Our media is known to be a joke, so much so that they're actually less trusted than politicians. Let's take a look at how they did covering the first week of the Trump presidency. We have made a selection of the top five fake news items that were pushed by our media. We have largely limited ourselves to referencing the New Zealand Herald, but their stories were fairly typical for the kind of rhetoric that we found across the board. Since we don't want to direct traffic to any deficient publications, we used links throughout this article.

1. The Inauguration Crowd Photo

It didn't take long for the US media to start circulating photos showing that Trump's crowd was smaller than Obama's crowd, and our media followed suit. Now, if this claim were true, it wouldn't come as a surprise. The weather wasn't that great, radical leftist had threatened violence and disruption, and most members of Trump's "working class" base were probably working on that Friday morning.

You undoubtedly have seen the photo comparing the two crowds. These was just one problem with this photo: it was taken early in the morning before everyone had arrived. See this tweet, a picture from Japanese media, or even CNN's Gigapixel for the truth.

Despite this, on their Friday "week in review" video, 1NEWS still used the fake photo.

2. The Inauguration Viewership

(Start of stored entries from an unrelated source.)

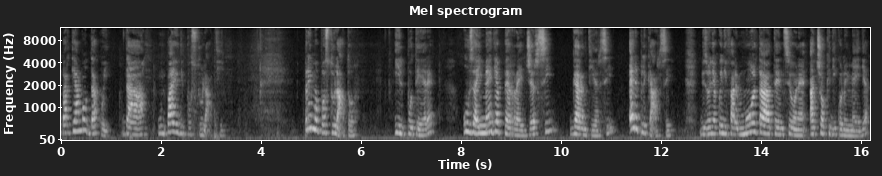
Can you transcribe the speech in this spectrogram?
ripartiamo da qui, da un paio di postulati. Primo postulato, il potere usa i media per reggersi, garantirsi e replicarsi. Bisogna quindi fare molta attenzione a ciò che dicono i media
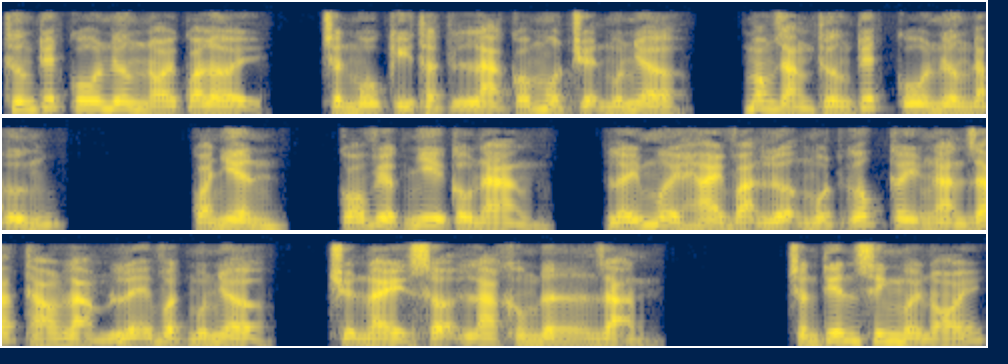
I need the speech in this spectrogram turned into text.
Thương Tuyết cô nương nói quá lời, Trần Mô kỳ thật là có một chuyện muốn nhờ, mong rằng Thương Tuyết cô nương đáp ứng. Quả nhiên, có việc nhi cầu nàng, lấy 12 vạn lượng một gốc cây ngàn giác thảo làm lễ vật muốn nhờ, chuyện này sợ là không đơn giản. Trần Tiên Sinh mời nói,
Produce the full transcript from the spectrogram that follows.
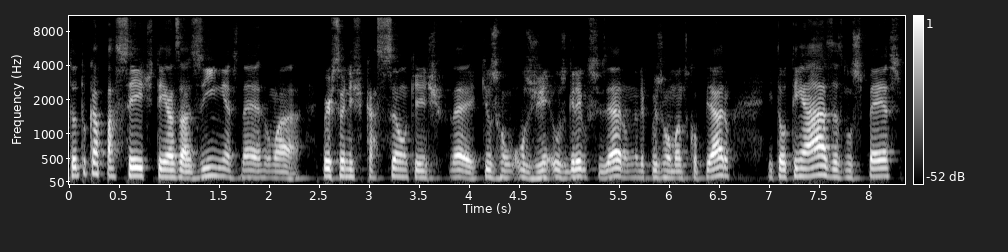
tanto o capacete tem as asinhas, né? Uma personificação que a gente, né, que os, os, os gregos fizeram, né? depois os romanos copiaram. Então tem asas nos pés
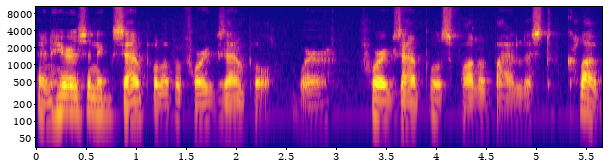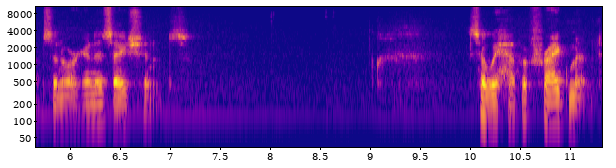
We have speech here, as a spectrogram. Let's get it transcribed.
And here's an example of a for example, where for example is followed by a list of clubs and organizations. So we have a fragment.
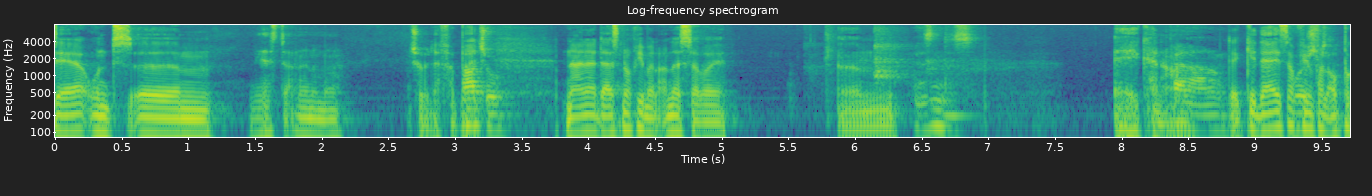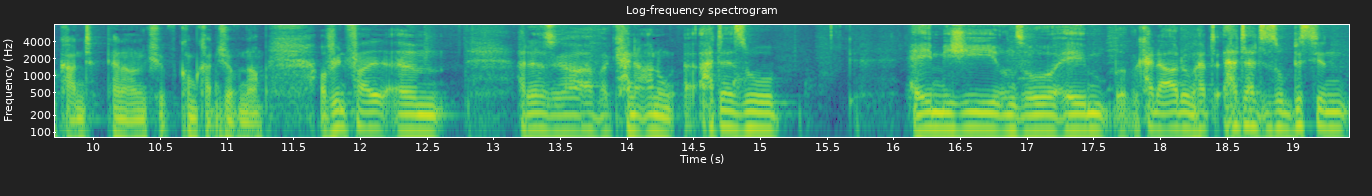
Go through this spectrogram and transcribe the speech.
Der und, ähm, wie heißt der andere nochmal? Schon wieder. Majo. Nein, nein, da ist noch jemand anders dabei. Wer ist denn das? Ey, keine Ahnung. Keine Ahnung. Der, der ist auf jeden Fall auch bekannt. Keine Ahnung, ich komme gerade nicht auf den Namen. Auf jeden Fall ähm, hat er so, ja, keine Ahnung, hat er so, hey Michi und so, ey, keine Ahnung, hat, hat halt so ein bisschen,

Rather than letting the photo go, President Trump and his team fought back against the false narrative, resulting in a prolonged argument with the media about how many people actually watched the inauguration. In a mid-week story about the back-and-forth, the NZ Herald even included the out-of-context crowd photo again.

In large part, the accusations of the media were against Press Secretary Sean Spicer, who said, "This was the largest audience to ever witness an inauguration, period, both in person and around the globe."

While the exact numbers will probably never be known, it would not be unreasonable to assume this claim to be correct, especially since the official ratings do not take online viewership into account.

3. The Illegal Vote

In response to Trump's repeated statements that he would have won the popular vote too if it were not for millions of illegal immigrant votes, the NZ Herald claimed "there is no evidence to support Trump's claim." Yet, 2 years ago, the Washington Post, one of the sources that the NZH buys much of its "news" from, claimed that "non-citizens could decide the November election," and just a few days ago provided proof that Hillary Clinton received at least 800,000 illegal votes. If it is that easy to find nearly a million non-citizen votes, imaging what a real investigation might uncover.

4. International Abortion Funds

In a story where the headline doesn't live up to the hype, the NZH claimed Trump "strips women of abortion rights." The article itself goes on to prove the headline false:

Trump reinstated the Mexico City policy as one of his first moves in the White House.

The policy enforces a ban on providing federal money to international groups that perform abortions or promote the option.

This policy has been reinstated by every Republican president since Ronald Reagan. Nothing "new" here, just fake news from fake journalists.

5. White House Leaks

Today, with a rather sensational headline, the NZH claims that "leaks out of White House cast Donald Trump as a clueless child." It provides no sources, no evidence. It is just hear-say, the kind you would expect from a B-grade gossip rag.

It's their #1 story of the day, and it wasn't even written by them. As President Trump would say, "sad."

An anonymous psychiatrist has informed Right Minds NZ that he believes the New Zealand Herald is suffering from a severe condition known as "Trump Derangement Syndrome". The condition is usually fatal.

Have we missed anything? Let us know in the comments.